Η άφιξη μιας νεαρής Ελληνοεβραίας δασκάλας σε ορεινό χωριό της Κρήτης, το έτος 2000, όσο και το πασχαλινό έθιμο της καύσης του Ιούδα, δίνουν αφορμή για μια τομή στο “άβατον” των σύγχρονων ορεινών κοινωνιών της νήσου, αλλά και για το ξεδίπλωμα μιας παλιάς κρητικής παράδοσης, που αποδίδει στο πρόσωπο του βιβλικού Ιούδα τη μοίρα του μυθικού Οιδίποδα. Νόμος και παρανομία, έρωτες και τελετουργίες, φονικά και αποσιωπήσεις, ρηξικέλευθες αλλά και απαρχαιωμένες αντιλήψεις, συνθέτουν ένα σκηνικό γεμάτο συγκρούσεις και αντιφάσεις, μέσα στο οποίο η νεαρή γυναίκα αναζητεί τις ρίζες της ταραγμένης οικογενειακής της ιστορίας. Παράλληλα, ο περί τον Ιούδα και τον Οιδίποδα μύθος, ένας μύθος για το απόλυτο κακό, βαδίζει πάνω στα σκοτεινά δικά του μονοπάτια: ξεκινά από τα βάθη του χρόνου και φθάνει ως τις μέρες μας, για να υπηρετήσει αλλά και να ερμηνεύσει τις άκαμπτες δομές των ορεινών κλειστών κοινωνιών. Ένα “διπλό” βιβλίο, που αποκαλύπτει ότι μύθος και σύγχρονη ζωή συμπλέκονται σε ενιαίο σώμα, όπως άλλωστε και η λογοτεχνία με την πραγματικότητα.
Εκδόσεις Καστανιώτη
 

Thracian Art in Athens
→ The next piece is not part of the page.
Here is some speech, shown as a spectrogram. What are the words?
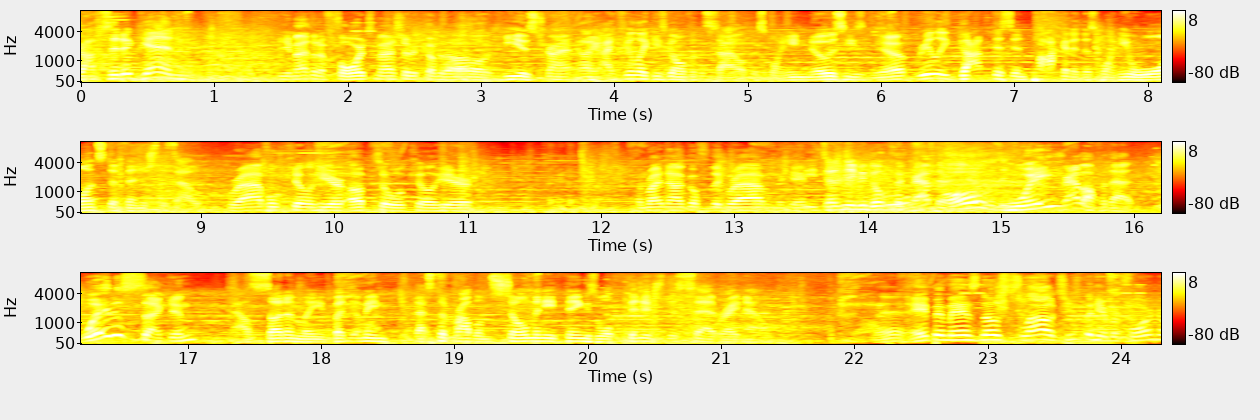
Drops it again. Can you imagine a forward smasher to cover that Oh, off? he is trying. Like, I feel like he's going for the style at this point. He knows he's Yep. really got this in pocket at this point. He wants to finish this out. Grab will kill here, up tilt will kill here. And right now, go for the grab, and the game. He doesn't even go for the grab there. Oh, That was a wait. Grab off of that. Wait a second. Now suddenly, but I mean, that's the problem. So many things will finish this set right now. Man, 8 Man's no slouch. He's been here before.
(GREEK NEWS AGENDA)   The City of Athens Art Gallery in collaboration with the Foundation for the Art and the Tradition of Thrace (in Greek) presents a folk tradition exhibition at the Folk Art and Tradition Centre, in Athens, until June 30, 2009. The display presents handmade objects of daily life such as jewellery, pottery, tapestry or clothing from the region of Thrace; a region which is characterised by the diversity and the multiculturalism of its inhabitants. Ethnological Museum of Thrace: www.emthrace.org ; Thrace: The Land of Orpheus & Municipality of Xanthi 
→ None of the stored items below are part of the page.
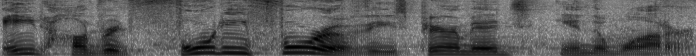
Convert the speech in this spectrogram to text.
844 of these pyramids in the water.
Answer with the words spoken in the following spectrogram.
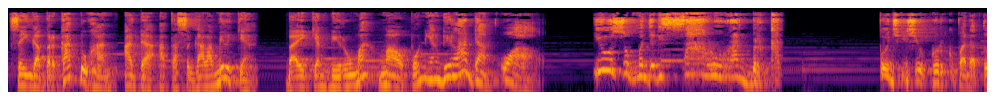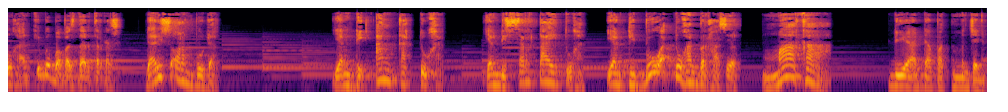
sehingga berkat Tuhan ada atas segala miliknya, baik yang di rumah maupun yang di ladang. Wow, Yusuf menjadi saluran berkat Puji syukur kepada Tuhan. Ibu bapak saudara terkasih. Dari seorang budak. Yang diangkat Tuhan. Yang disertai Tuhan. Yang dibuat Tuhan berhasil. Maka dia dapat menjadi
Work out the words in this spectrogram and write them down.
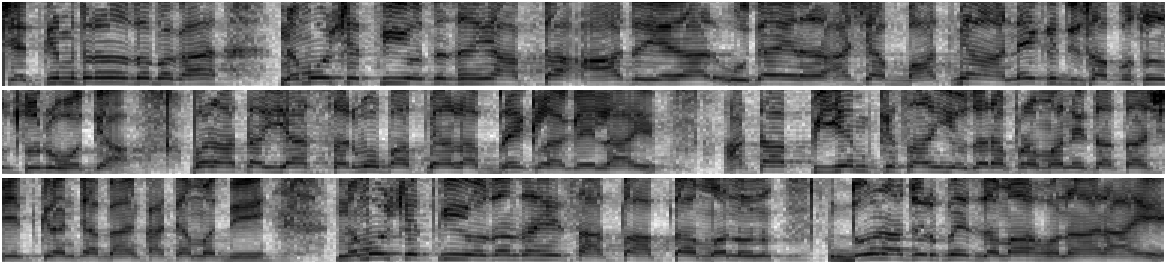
शेतकरी मित्रांनो बघा नमो शेतकरी योजनेचा हे हप्ता आज येणार उद्या येणार अशा बातम्या अनेक दिवसापासून सुरू होत्या. पण आता या सर्व बातम्याला ब्रेक लागलेला आहे. आता पी एम किसान योजनाप्रमाणेच आता शेतकऱ्यांच्या बँक खात्यामध्ये नमो शेतकरी योजनेचा हे सातवा हप्ता म्हणून दोन हजार रुपये जमा होणार आहे.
Reading Greece

(GREEK NEWS AGENDA)  Julian Evans: An aesthetic of fatality (Times Literary Supplement  25.7.2008)
The Boundless Garden. Selected short stories, Volume One. By Alexandros Papadiamandis. Edited by Denise Harvey & Lambros Kamperidis, Athens: Harvey and Co. 
“The saint of modern Greek storytelling Alexandros Papadiamandis (1851- 1911) has rarely been published in English.  This is not a simple matter for a writer many Greeks believe to be the saint of modern Greek storytelling, its Dickens or its Chekhov.
The Boundless Garden, the first of a new three-volume English edition of Papadiamandis’s stories, was initiated by Philip Sherrard in the early 1990s and was continued by his widow, Denise Harvey. It constitutes a memorial tribute to Sherrard’s lifelong efforts to restore poetry and spirituality to what he felt to be the aridity of modern existence.
The Skiathos-born Papadiamandis, wedded to rural island Greece, simultaneously pantheistic and Orthodox, widely versed in the European literary tradition, explored themes of emigration, displacement and exile, paganism and the power of evil, urban solitude, the shattering of a homogeneous past by the momentum of modernity. These things, Sherrard believed, required the restorative synthesis of poetry to make their hardship and loss bearable…”

Made in Greece

(GREEK NEWS AGENDA)                Olive Oil
Nothing is more characteristic of Greece than the millions of olive trees that grow in valleys and mountainous areas. Olive oil is more than one of the leading agricultural products of Greece. It is a cultural heritage, reflecting thousands of years of history and tradition. Greece is in the major league of olive oil producers, and ranks second highest in the world. It produces more than 430,000 tons of olive oil annually and more than 80% of that is top quality extra virgin olive oil and organic olive oil, which is a much higher percentage than in other Mediterranean olive-oil-producing countries. Traders, consumers and chefs worldwide can benefit from the added value of the Greek high quality olive oil. Most organic olive oil produced in Greece is exported.The global olive oil industry is well aware of the superior quality of Greek olive oil. The increase in Greek exports reflects, to a certain extent, the recent shift towards healthier nutrition, worldwide.  Continue reading